If you’re seeking a modification of your alimony or child support payments because you have lost your job or have taken a new job for considerably less money, know that the court is going to scrutinize the extent of your job search and/or reasonableness of accepting the job you did take.
This is one reason our New Jersey alimony lawyers urge clients to be very cautious when signing off on their marital settlement agreement. Getting anything changed after the fact will take time, expense – and is no guarantee.
There is a process by which aspects of the agreement like spousal support, child support, parenting time or contribution of shared debts can be later altered, but it requires evidence of a substantial change in circumstance.
Losing a job or taking another job that pays substantially less do qualify as a substantial change in circumstance. It wasn’t always so (at least for short-term unemployment and where alimony was concerned). The change is thanks to alimony reform legislation passed in 2014 reflected in N.J.S.A. 2A:34-23(k). Now, the payor must wait 90 days after losing employment/income before filing for a modification. The court has discretion about whether to grant any relief retroactively.
Courts generally want to avoid situations where dependents don’t receive support they need because the obligated payor made selfish choices. As noted in the 1982 case of Arribi v. Arribi, a person cannot find and choose to remain in a position with diminished or no earning capacity and expect to be relieved of the obligation to support their family.
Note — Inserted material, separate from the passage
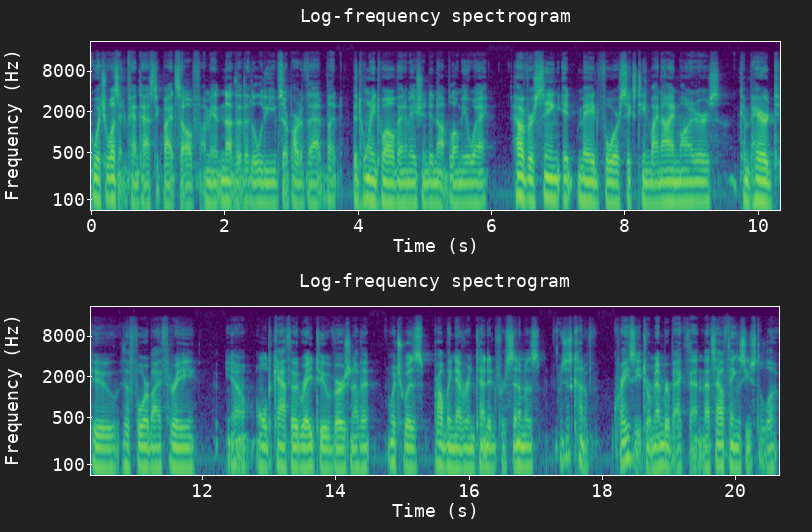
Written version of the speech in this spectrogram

He/she “cannot be content with waiting for the right job to appear when (s)he is obligated to pay support…”
Test for Non-Self-Employed Party Requesting Alimony Modification
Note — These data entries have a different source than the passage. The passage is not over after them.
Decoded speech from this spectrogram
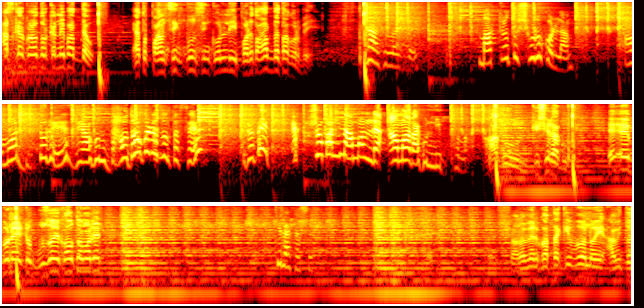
আজকাল করার দরকার নেই বাদ দাও। এত পানসিং পুনসিং করলি পরে তো হাত ব্যথা করবে। না জুলাস ভাই মাত্র তো শুরু করলাম। আমার ভিতরে যে আগুন দাও দাও করে জ্বলতেছে এটাতে একশো বার না মারলে আমার আগুন নিভব না। আগুন? কিসের আগুন? এ এ বোনে একটু বুঝোয় কও তো আমারে। কি লেখাছে শরমের কথা কি বোন ওই আমি তো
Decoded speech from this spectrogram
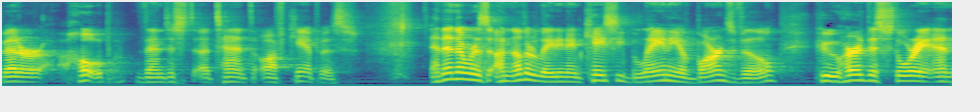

If you seek to lower or eliminate the alimony you’re paying your ex due to your employment status, the 2014 law obliges the court to consider:
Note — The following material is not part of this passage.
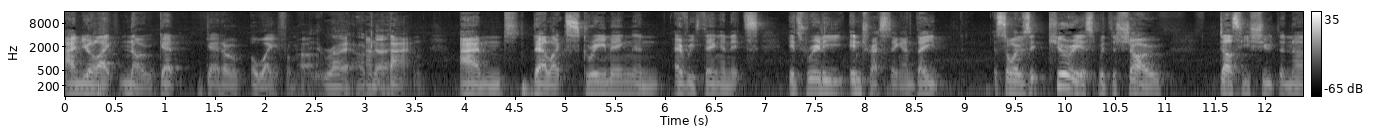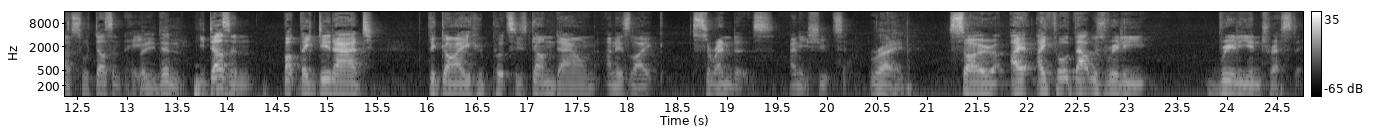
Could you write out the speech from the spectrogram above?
and you're like no get get her away from her Right, okay. and bang and they're like screaming and everything and it's it's really interesting and they so I was curious with the show does he shoot the nurse or doesn't he But he didn't. he doesn't but they did add the guy who puts his gun down and is like surrenders and he shoots him Right. so I, I thought that was really, really interesting.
- Why was your income lost or reduced?
- What efforts have you made to find a new job or pursue a new career path?
- Have you made a good faith effort to find a new job?
- How healthy are you, and how does this impact your ability to find a steady job?
- Has your former spouse’s financial situation changed at all since the alimony order?
- How long will it take the recipient to improve his/her earning capacity to the point alimony is no longer needed?
Courts are also given discretion to weigh “any other factor deemed relevant and appropriate.”
The 2016 case of Mills v. Mills before the Superior Court of New Jersey in Ocean County added the reasonableness consideration.
Mills v. Mills – Reasonability of Accepting Lower Paying Job
In Mills, a man paying alimony requested reduction of those payments on the grounds that his salary was slashed by more than one-third – from $108,000 to $70,000 annually.
The pair had been married 13 years, had two children together and the marriage settlement agreement required alimony and child support totaling $2,120 monthly.
But then he lost his job when his employer of 12 years restructured the company, eliminating his position. He was given a $35,000 severance package and started his job search soon after. Four months later, he was offered another job – one that paid almost $40,000 less. He decided to take it.
He continued paying alimony and child support as he had, until several months later when the severance pay from his previous employer ran out. That’s when he sought to modify the marriage settlement agreement by ending alimony and reducing child support, asserting that continued payments at the same level presented an economic hardship for him.
His former spouse objected to this, saying his income potential was still well over $100,000 and he hadn’t proven that he was unable to keep earning that much. During a contested hearing, the former husband explained he’d started his previous job at a salary of $50,000 annually. He’d gradually worked his way up the pay scale within the company as a valued employee – a process not automatically or easily duplicated at a new firm.
The court noted that cases like Arribi and others led to various standards, considerations and conclusions in determining when to modify alimony. The 2014 law provided some clarification where a W-2 employee loses his/her job and seeks reduction in alimony, but how did this reconcile with prior conflicting case law?
In answer, the court devised a two-step inquiry for these situations:
- Was the supporting spouse’s choice in accepting a new job objectively reasonable based on the totality of the circumstances?
- If so, what if any resulting support adjustment should occur that is both fair and reasonable for both parties involved?
Based on this test, as well as the criteria outlined in the 2014 statute, the court found the man’s choice to take the lower-paying job was reasonable considering all other factors and granted him modification of his alimony payments.
In another more recent case, Sowa v. Sowa, before the Superior Court of New Jersey Appellate Division in 2017, a man sought modification of his alimony and child support obligations – and was denied. The court determined the man had not exhausted his job search in good faith before he applied for a reduction.
He’d been unemployed at the time of divorce and remained so for nearly two years after. The reason the judge found this search inexhaustive was because he’d effectively limited himself to accepting a job in his chosen field that paid at least $100,000. He didn’t explore employment in all fields at all levels.
If you’re looking to have your alimony or child support awards adjusted, consult with an experienced family law attorney who can help you determine what evidence must be gathered to effectively prove your position.
To learn more about filing for divorce in New Jersey, contact Rozin | Golinder Law today at (732) 810-0034.